After the tower was erected at the center of the island the rate of shipwrecks in the vicinity increased, since the house, trees, and other lights from the mainland obscured pilots’ perceptions of the beacon. On the night of 15 August 1889, the three-masted schooner A. E. Vickery struck a shoal near the station and sank, resulting in no loss of life, but causing great financial loss to its owners. The crew were rescued and attended to at Rock Island Station. In the fall of 1894, work was performed to raise the light tower approximately five feet from its position in the center of the island, so it could be seen over the roof of the dwelling. It was set atop a solid octagonal wall of red granite laid in Portland cement mortar beneath.
It was finally thought best to move the light tower to an unobstructed location. At the turn of the century, construction began on a walkway, consisting of masonry rubble coated with concrete, that extended from the north face of the island into the river. At its end was added a partially submerged platform upon which a 15 foot wide conical brick base was built. In 1903, the old iron tower was then taken up from its place at the center of the island and placed atop the brick base, thus maintaining more or less the height of the previous light above water level. It is this “stacked” tower that exists today, such that visitors see the 1882 doorway situated on the second story of the tower, as shown in the postcard image at upper left.” (source)
A great gallery of historic images of Rock Island can be viewed here. Interested in reading the recorded Captain’s Logs from the Rock Island Lighthouse? Check them out here! (Another great resource on the Rock Island Lighthouse website). The site also provides an informative illustrated timeline of Rock Island.
View Rock Island from above below:
The Clayton Island Boat Tours showed us several sunken wrecks during the tour, one of which being the A.E. Vickery, just off the edge of Rock Island.
“The A.E. Vickery sank August 17, 1889 when it struck a shoal while entering the “American Narrows” destined for Wisers Distillery at Prescott, Ontario, Canada, the makers of Wiser’s whiskey.
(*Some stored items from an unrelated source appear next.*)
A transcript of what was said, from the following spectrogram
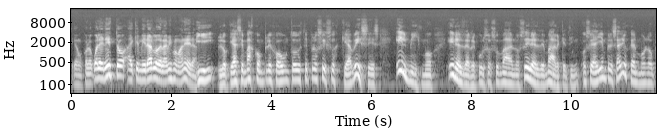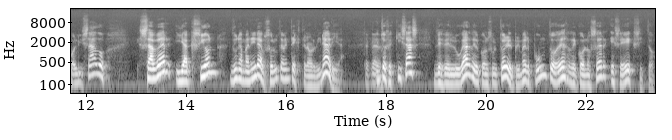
digamos, con lo cual en esto hay que mirarlo de la misma manera. Y lo que hace más complejo aún todo este proceso es que a veces él mismo era el de recursos humanos, era el de marketing, o sea, hay empresarios que han monopolizado saber y acción de una manera absolutamente extraordinaria. Entonces, quizás desde el lugar del consultor el primer punto es reconocer ese éxito,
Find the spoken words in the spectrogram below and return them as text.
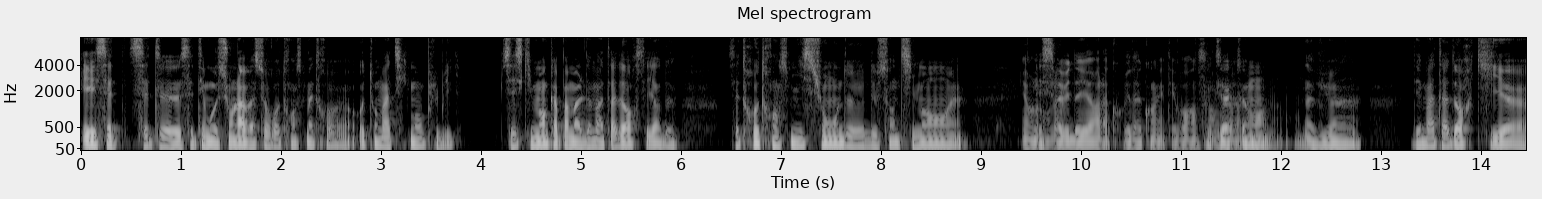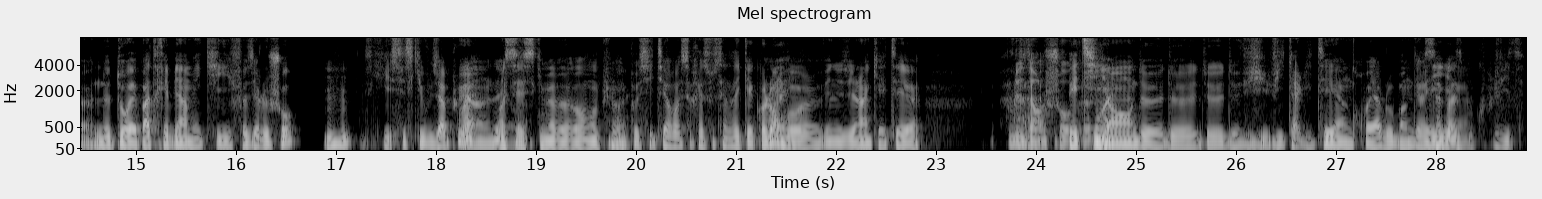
et cette, cette, euh, cette émotion-là va se retransmettre euh, automatiquement au public. C'est ce qui manque à pas mal de matadors, c'est-à-dire de cette retransmission de, de sentiments. Et on, l'a vu d'ailleurs à la corrida qu'on a été voir ensemble. Exactement. On a vu un, des matadors qui ne tauraient pas très bien, mais qui faisaient le show. Mhm. C'est ce qui vous a plu. Hein, moi, c'est ce qui m'avait vraiment plu. On peut citer Jesus Enrique Colombo, le vénézuélien, qui a été plus dans le show. Pétillant de, de, de, vitalité incroyable au Banderie. Ça passe beaucoup plus vite.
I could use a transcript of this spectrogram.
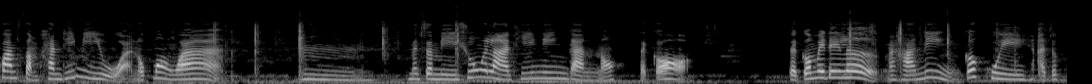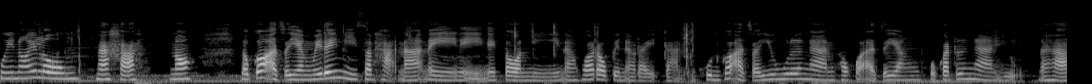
ความสัมพันธ์ที่มีอยู่อะนกมองว่า อืม มันจะมีช่วงเวลาที่นิ่งกันเนาะแต่ก็ แต่ก็ไม่ได้เลิกนะคะ นิ่งก็คุยอาจจะคุยน้อยลงนะคะเนาะแล้วก็อาจจะยังไม่ได้มีสถานะในในในตอนนี้นะว่าเราเป็นอะไรกัน คุณก็อาจจะยุ่งเรื่องงานเขาก็อาจจะยังโฟกัสเรื่องงานอยู่นะคะ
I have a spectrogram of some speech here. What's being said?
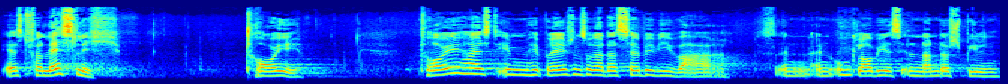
Er ist verlässlich, treu. Treu heißt im Hebräischen sogar dasselbe wie wahr. Das ist ein, ein unglaubliches Ineinanderspielen.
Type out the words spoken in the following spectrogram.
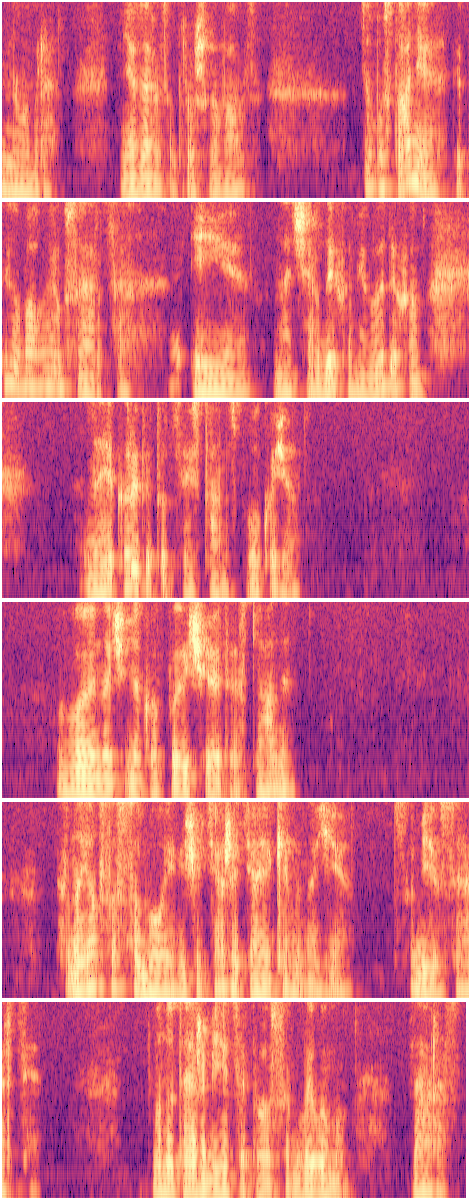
Добре. Я зараз попрошу вас в цьому стані піти увагою в серце і наче вдихом і видихом заякорити тут цей стан спокою. Ви наче накопичуєте стани знайомства з собою, відчуття життя, яке воно є, в собі, в серці. Воно теж б'ється по-особливому зараз.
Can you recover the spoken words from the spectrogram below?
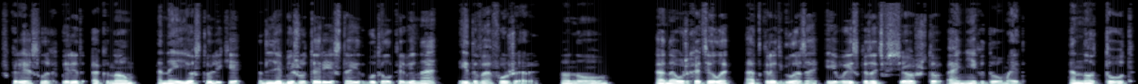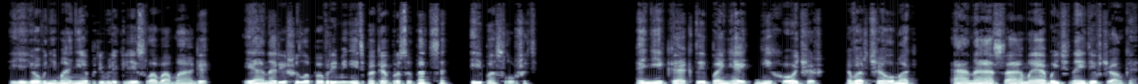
в креслах перед окном. На ее столике для бижутерии стоит бутылка вина и два фужера. Ну, она уже хотела открыть глаза и высказать все, что о них думает. Но тут ее внимание привлекли слова мага, и она решила повременить, пока просыпаться, и послушать. «Никак ты понять не хочешь», – ворчал маг. «Она самая обычная девчонка,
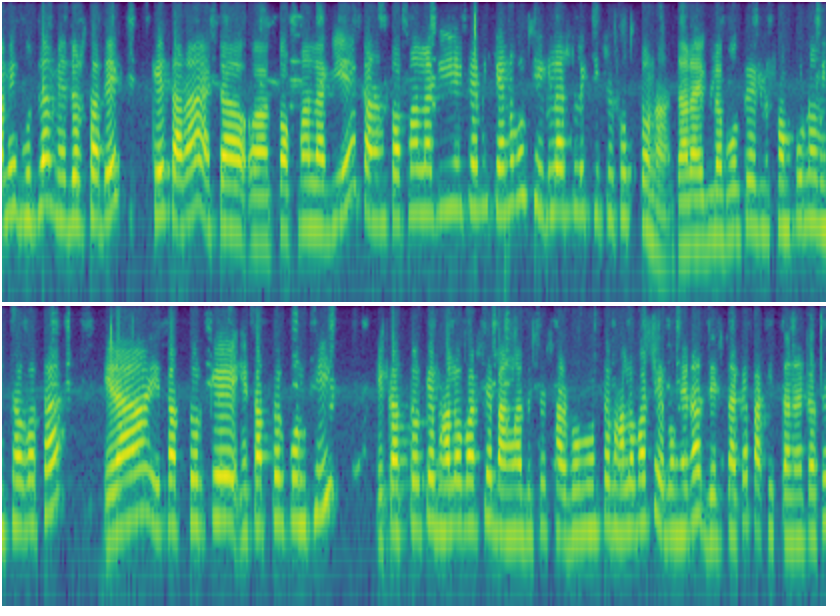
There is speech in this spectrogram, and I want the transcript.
আমি বুঝলাম মেজর সাদেক কে তারা একটা তকমা লাগিয়ে কারণ তকমা লাগিয়ে এটা আমি কেন বলছি এগুলো আসলে কিছু সত্য না। যারা এগুলা বলতে এগুলো সম্পূর্ণ মিথ্যা কথা। এরা একাত্তরকে একাত্তরপন্থী একাত্তরকে ভালোবাসে বাংলাদেশের সার্বভৌমত্ব ভালোবাসে এবং এরা দেশটাকে পাকিস্তানের কাছে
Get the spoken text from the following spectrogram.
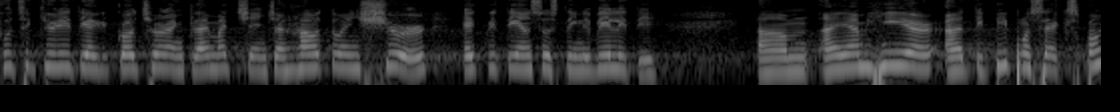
food security, agriculture, and climate change, and how to ensure equity and sustainability. Um, I am here at the People's Expo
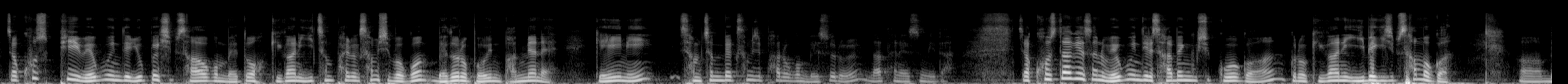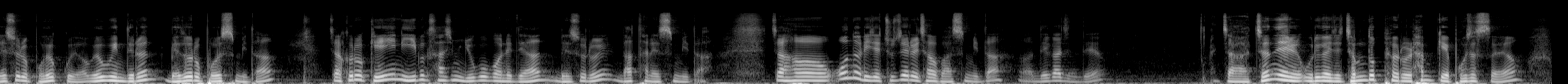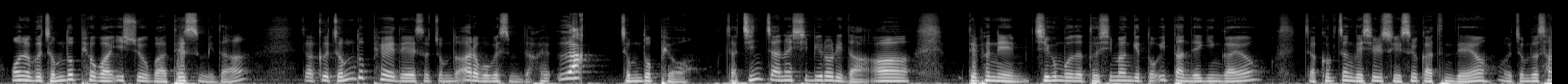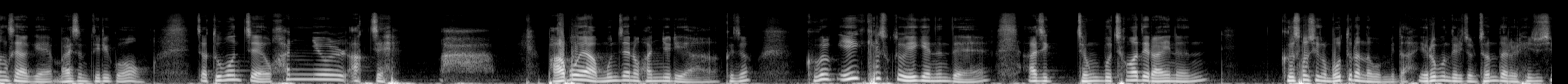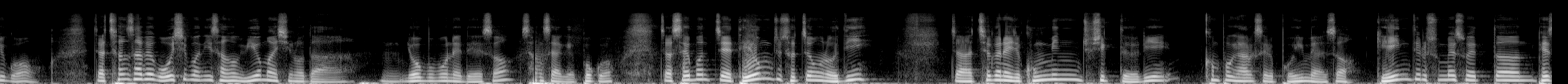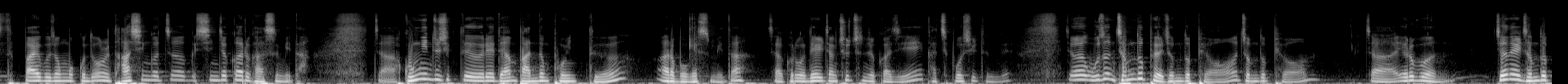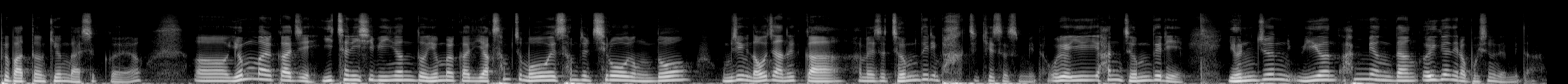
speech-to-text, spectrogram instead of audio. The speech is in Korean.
자 코스피 외국인들 614억 원 매도 기간이 2,830억 원 매도를 보인 반면에 개인이 3,138억 원 매수를 나타냈습니다. 자 코스닥에서는 외국인들이 469억 원 그리고 기관이 223억 원 어, 매수를 보였고요. 외국인들은 매도를 보였습니다. 자 그리고 개인이 246억 원에 대한 매수를 나타냈습니다. 자 어, 오늘 이제 주제를 잡아봤습니다. 어, 네 가지인데요. 자 전일 우리가 이제 점도표를 함께 보셨어요. 오늘 그 점도표가 이슈가 됐습니다. 자 그 점도표에 대해서 좀 더 알아보겠습니다. 으악 점도표 자 진짜는 11월이다. 아 대표님 지금보다 더 심한 게 또 있다는 얘기인가요? 자 걱정되실 수 있을 것 같은데요. 어, 좀더 상세하게 말씀드리고. 자 두 번째 환율 악재. 아, 바보야 문제는 환율이야. 그죠? 그걸 얘기, 계속적으로 얘기했는데 아직 정부 청와대 라인은 그 소식을 못 들었나 봅니다. 여러분들이 좀 전달을 해주시고. 자 1450원 이상은 위험한 신호다 음, 요 부분에 대해서 상세하게 보고. 자 세 번째 대형주 저점은 어디? 자 최근에 이제 국민 주식들이 큰 폭의 하락세를 보이면서 개인들을 순매수했던 베스트 5 종목군도 오늘 다 신고적, 신저가를 갔습니다. 자 국민 주식들에 대한 반등 포인트 알아보겠습니다. 자 그리고 내일장 추천주까지 같이 보실 텐데. 자, 우선 점도표요 점도표. 점도표. 자 여러분 전에 점도표 봤던 기억나실 거예요. 어, 연말까지 2022년도 연말까지 약 3.5에서 3.75 정도 움직임이 나오지 않을까 하면서 점들이 막 찍혀 있었습니다. 우리가 이 한 점들이 연준 위원 한 명당 의견이라 보시면 됩니다.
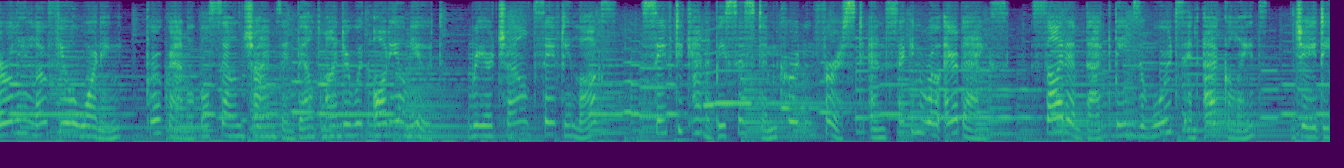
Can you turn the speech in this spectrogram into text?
early low fuel warning, programmable sound chimes and Beltminder with audio mute, rear child safety locks, safety canopy system curtain first and second row airbags, side impact beams awards and accolades, JD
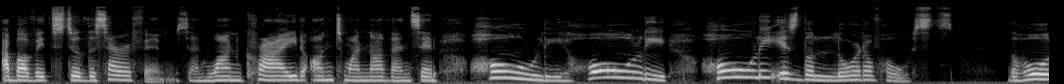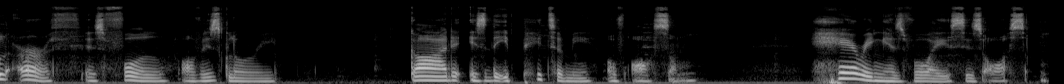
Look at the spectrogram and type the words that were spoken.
Above it stood the seraphims, and one cried unto another and said, Holy, holy, holy is the Lord of hosts. The whole earth is full of His glory. God is the epitome of awesome. Hearing His voice is awesome.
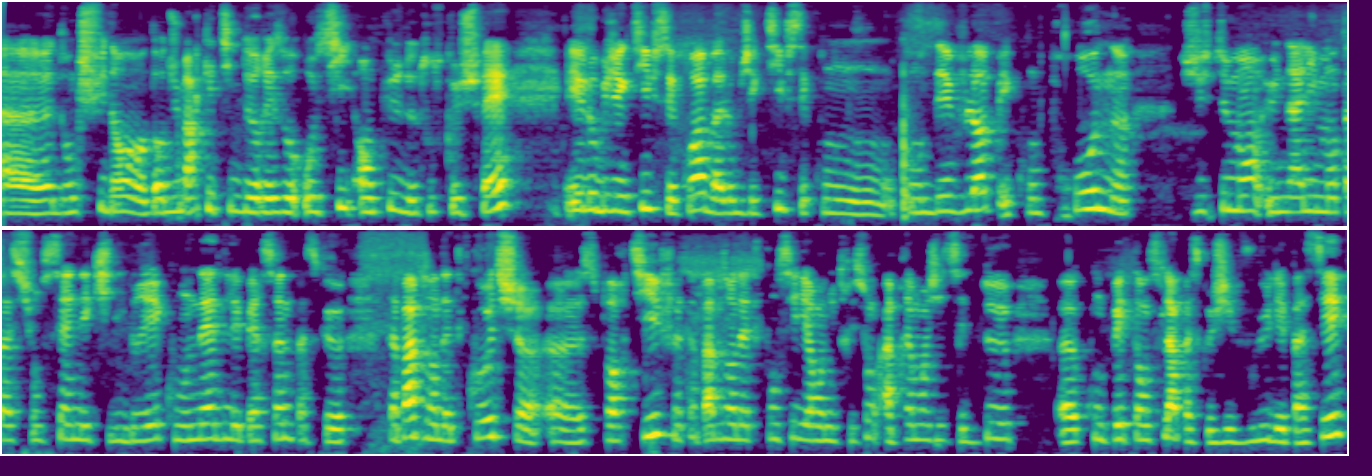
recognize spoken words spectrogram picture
euh, donc je suis dans, du marketing de réseau aussi, en plus de tout ce que je fais. Et l'objectif, c'est quoi? Bah, L'objectif, c'est qu'on développe et qu'on prône justement une alimentation saine, équilibrée, qu'on aide les personnes parce que tu n'as pas besoin d'être coach euh, sportif, tu n'as pas besoin d'être conseiller en nutrition. Après, moi, j'ai ces deux compétences-là parce que j'ai voulu les passer.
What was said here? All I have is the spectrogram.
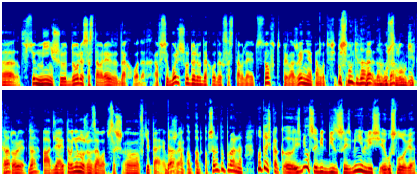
Э, всю меньшую долю составляют в доходах, а все большую долю в доходах составляют софт, приложения, там вот услуги, да, да, да услуги, да, которые, да. а для этого не нужен завод в, США, э, в Китае да, уже. абсолютно правильно. Ну то есть как э, изменился вид бизнеса, изменились условия,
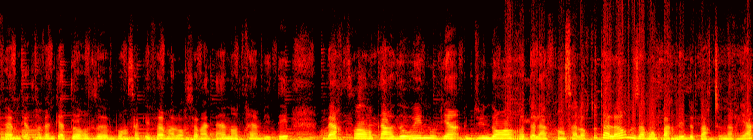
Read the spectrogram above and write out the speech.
FM 94.5 FM, alors ce matin, notre invité Bertrand Cardo, il nous vient du nord de la France. Alors tout à l'heure, nous avons parlé de partenariat.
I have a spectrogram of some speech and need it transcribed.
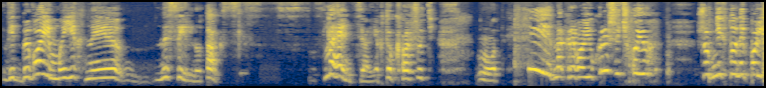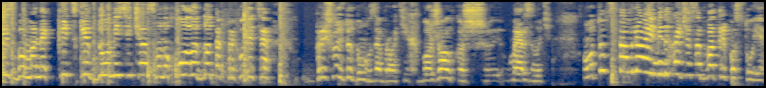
Відбиваємо ми їх не, не сильно, так, з, легенця, як то кажуть. От. І накриваю кришечкою, щоб ніхто не поліз, бо в мене кицьки в домі зараз, воно холодно, так приходиться. Прийшлось додому забрати їх, бо жалко ж е, мерзнуть. От тут вставляємо і нехай часа два-три постоє.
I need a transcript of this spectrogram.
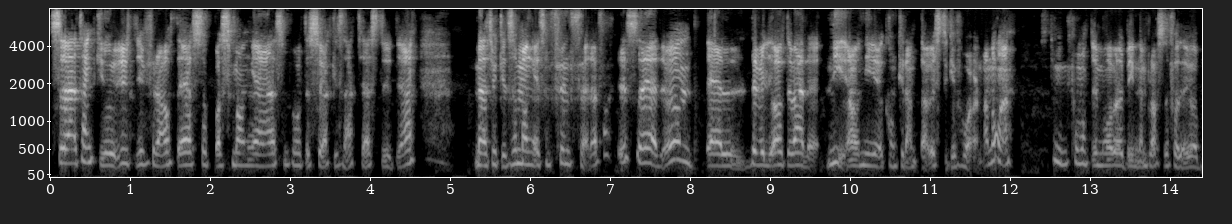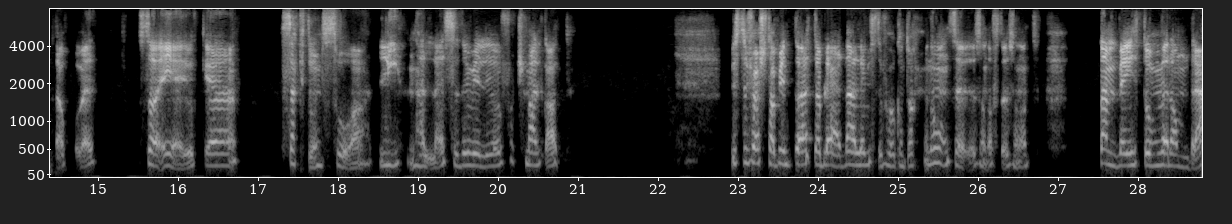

The boat now rests near Rock Island and it is a favorite underwater diving attraction in the Thousand Islands.” (source)
If you find yourself in the Thousand Islands with a free afternoon, definitely take the Clayton Island Boat tour and make the stop on Rock Island to tour the lighthouse and walk around the small, beautiful island. Bring a lunch! It’s a picturesque spot, entrenched in New York history and brimming with Thousand Islands charm.
Below is a Vine video I took while on Rock Island, another attempt to bring historical sites into the immediate attention of the public through social media. Unmute it to hear the sounds of the River against the rocky shores!
– Very informative Rock Island website
– Construction and History (Rock Island Lighthouse)
– Rock Island Image Gallery
– Captain’s Logs – Rock Island Lighthouse
– Illustrated Timeline – Rock Island
– Rock Island State Park webpage
– Rock Island Wiki Page
– Clayton Island Boat Tours
– Rock Island Lighthouse article in Thousand Islands Life